David Bourget (Western Ontario)
David Chalmers (ANU, NYU)
Rafael De Clercq
Ezio Di Nucci
Jack Alan Reynolds
Learn more about PhilPapers
Stanford Encyclopedia of Philosophy (2008)
The Parmenides is, quite possibly, the most enigmatic of Plato's dialogues. The dialogue recounts an almost certainly fictitious conversation between a venerable Parmenides (the Eleatic Monist) and a youthful Socrates, followed by a dizzying array of interconnected arguments presented by Parmenides to a young and compliant interlocutor named “Aristotle” (not the philosopher, but rather a man who became one of the Thirty Tyrants after Athens' surrender to Sparta at the conclusion of the Peloponnesian War). Most commentators agree that Socrates articulates a version of the theory of forms defended by his much older namesake in the dialogues of Plato's middle period, that Parmenides mounts a number of potentially devastating challenges to this theory, and that these challenges are followed by a piece of intellectual “gymnastics” consisting of eight strings of arguments (Deductions) that are in some way designed to help us see how to protect the theory of forms against the challenges. Beyond this, there is precious little scholarly consensus. Commentators disagree about the proper way to reconstruct Parmenides' challenges, about the overall logical structure of the Deductions, about the main subject of the Deductions, about the function of the Deductions in relation to the challenges, and about the final philosophical moral of the dialogue as a whole
|Keywords||No keywords specified (fix it)|
|Categories||categorize this paper)|
Setup an account with your affiliations in order to access resources via your University's proxy server
Configure custom proxy (use this if your affiliation does not provide a proxy)
|Through your library|
References found in this work BETA
No references found.
Citations of this work BETA
No citations found.
Similar books and articles
Egil A. Wylter (1963). Two Recent Interpretations of Plato's Parmenides. Inquiry 6 (1-4):200 – 211.
Constance C. Meinwald (1991). Plato's Parmenides. Oxford University Press.
Catherine H. Zuckert (2009). Plato's Philosophers: The Coherence of the Dialogues. The University of Chicago Press.
J. Tate (1941). Plato and Parmenides Francis Macdonald Cornford: Plato and Parmenides. Parmenides' Way of Truth and Plato's Parmenides Translated with an Introduction and a Running Commentary. Pp. Xvii+251. London: Kegan Paul, 1939. Cloth, 12s. 6d. Net. [REVIEW] The Classical Review 55 (02):76-78.
J. A. Towey (1988). Plato's Parmenides. [REVIEW] American Journal of Philology 109:600-602.
John Anderson Palmer (1999). Plato's Reception of Parmenides. Oxford University Press.
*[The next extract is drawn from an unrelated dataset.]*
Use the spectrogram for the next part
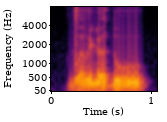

Samuel Charles Rickless (2007). Plato's Forms in Transition: A Reading of the Parmenides. Cambridge University Press.
Added to index2009-01-28
Total downloads29 ( #136,943 of 1,907,896 )
Recent downloads (6 months)1 ( #462,165 of 1,907,896 )
How can I increase my downloads?